### Stored items from a collection:
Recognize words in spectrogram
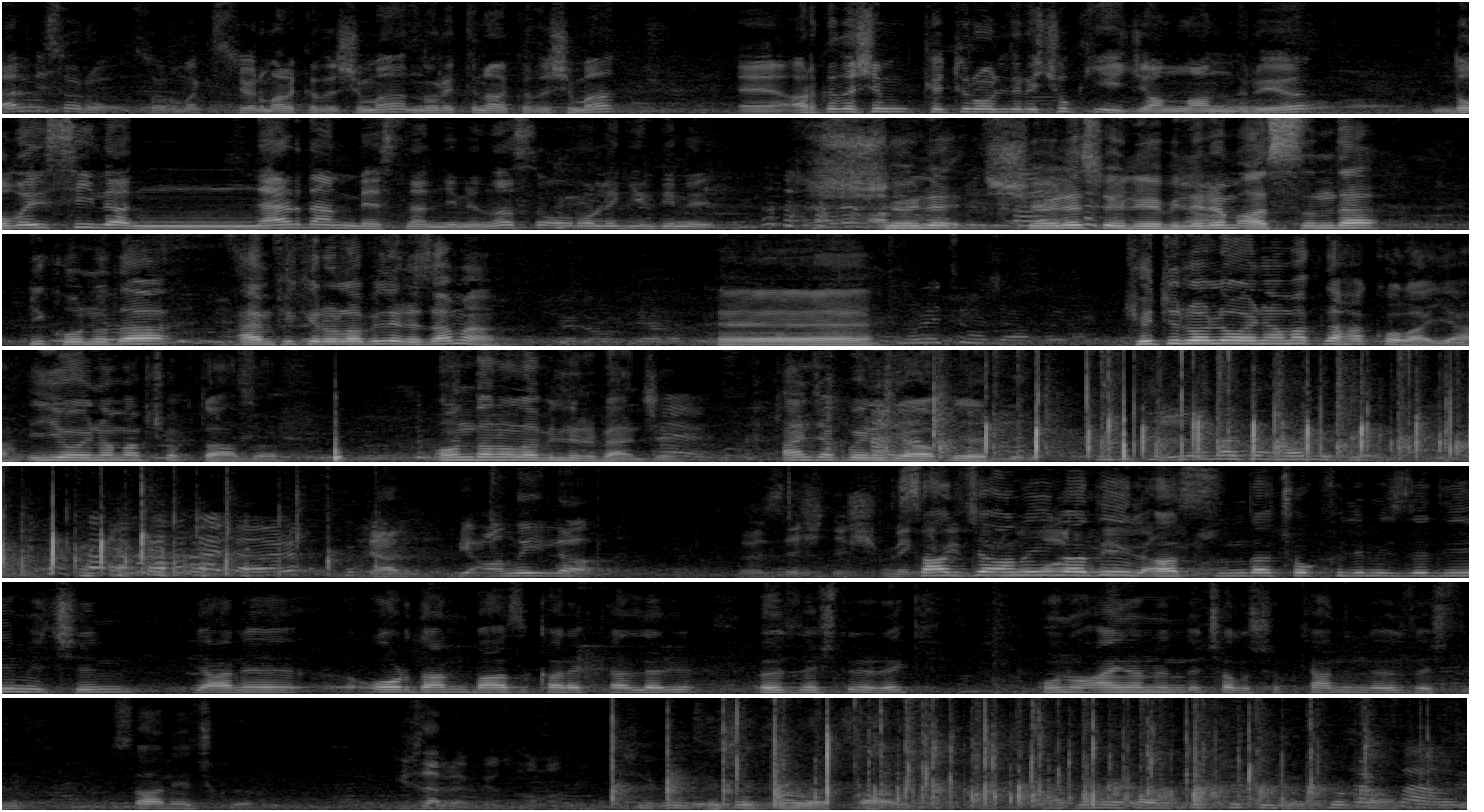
Ben bir soru sormak istiyorum arkadaşıma, Nurettin arkadaşıma. Ee, arkadaşım kötü rolleri çok iyi canlandırıyor. Dolayısıyla nereden beslendiğini, nasıl o role girdiğini Şöyle şöyle söyleyebilirim. Aslında bir konuda hemfikir olabiliriz ama eee, kötü rolü oynamak daha kolay ya. İyi oynamak çok daha zor. Ondan olabilir bence. Ancak böyle cevaplayabilirim. Yani bir anıyla özdeşleşmek Sadece bir anıyla değil aslında çok film izlediğim için yani oradan bazı karakterleri özleştirerek onu aynanın önünde çalışıp kendimle özleştirip sahneye çıkıyorum. Güzel yapıyorsun ama. Teşekkürler. Sağ olun. Aklına sağlık. Çok teşekkür ederim. Çok sağ olun. Sağ olun.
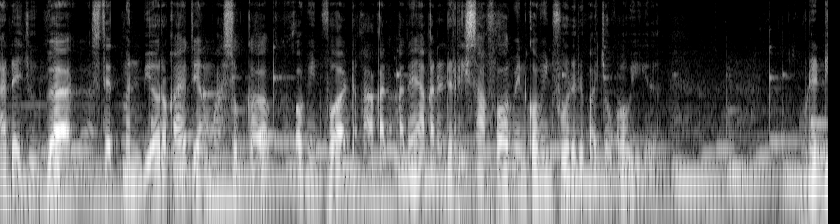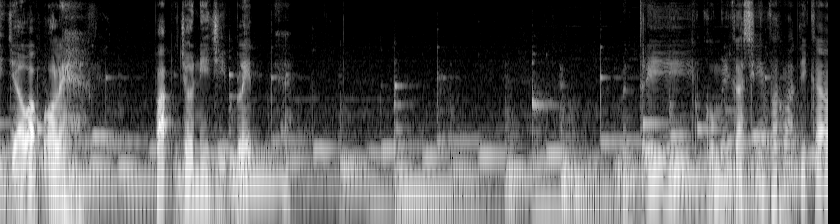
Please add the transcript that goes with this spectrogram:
ada juga statement Biorka itu yang masuk ke Kominfo ada katanya akan ada reshuffle main Kominfo dari Pak Jokowi gitu. Kemudian dijawab oleh Pak Johnny G Plate ya. Menteri Komunikasi Informatika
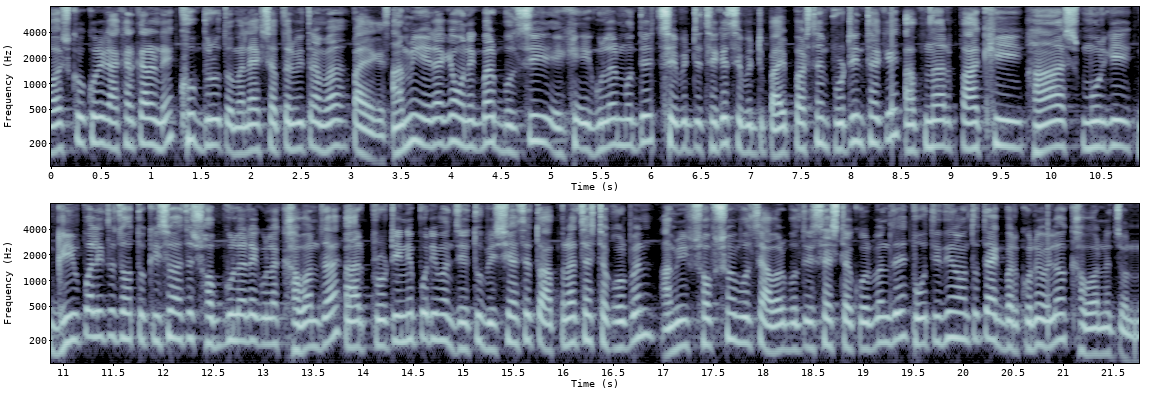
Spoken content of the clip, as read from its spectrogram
বয়স্ক করে রাখার কারণে খুব দ্রুত মানে এক সপ্তাহের ভিতরে আমরা পাই গেছি। আমি এর আগে অনেকবার বলছি এগুলার মধ্যে সেভেন্টি থেকে সেভেন্টি ফাইভ পার্সেন্ট প্রোটিন থাকে। আপনার পাখি, হাঁস, মুরগি, গৃহপালিত যত কিছু আছে, সবগুলার এগুলা খাওয়ান যায়। আর প্রোটিনের পরিমাণ যেহেতু বেশি আছে, তো আপনারা চেষ্টা করবেন। আমি সবসময় বলছি, আবার বলতে চেষ্টা করবেন যে, প্রতিদিন অন্তত একবার করে হইলেও খাওয়ানোর জন্য।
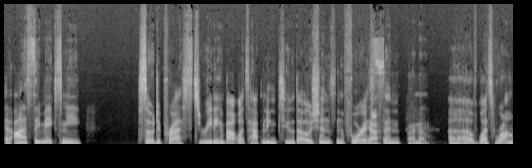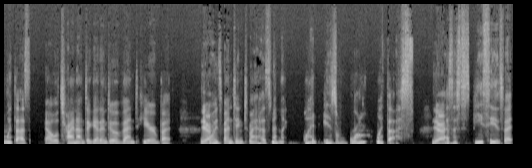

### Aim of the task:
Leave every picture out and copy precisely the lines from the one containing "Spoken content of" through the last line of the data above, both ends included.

### Task result:
Spoken content of the clip, as read from its spectrogram
বয়স্ক করে রাখার কারণে খুব দ্রুত মানে এক সপ্তাহের ভিতরে আমরা পাই গেছি। আমি এর আগে অনেকবার বলছি এগুলার মধ্যে সেভেন্টি থেকে সেভেন্টি ফাইভ পার্সেন্ট প্রোটিন থাকে। আপনার পাখি, হাঁস, মুরগি, গৃহপালিত যত কিছু আছে, সবগুলার এগুলা খাওয়ান যায়। আর প্রোটিনের পরিমাণ যেহেতু বেশি আছে, তো আপনারা চেষ্টা করবেন। আমি সবসময় বলছি, আবার বলতে চেষ্টা করবেন যে, প্রতিদিন অন্তত একবার করে হইলেও খাওয়ানোর জন্য।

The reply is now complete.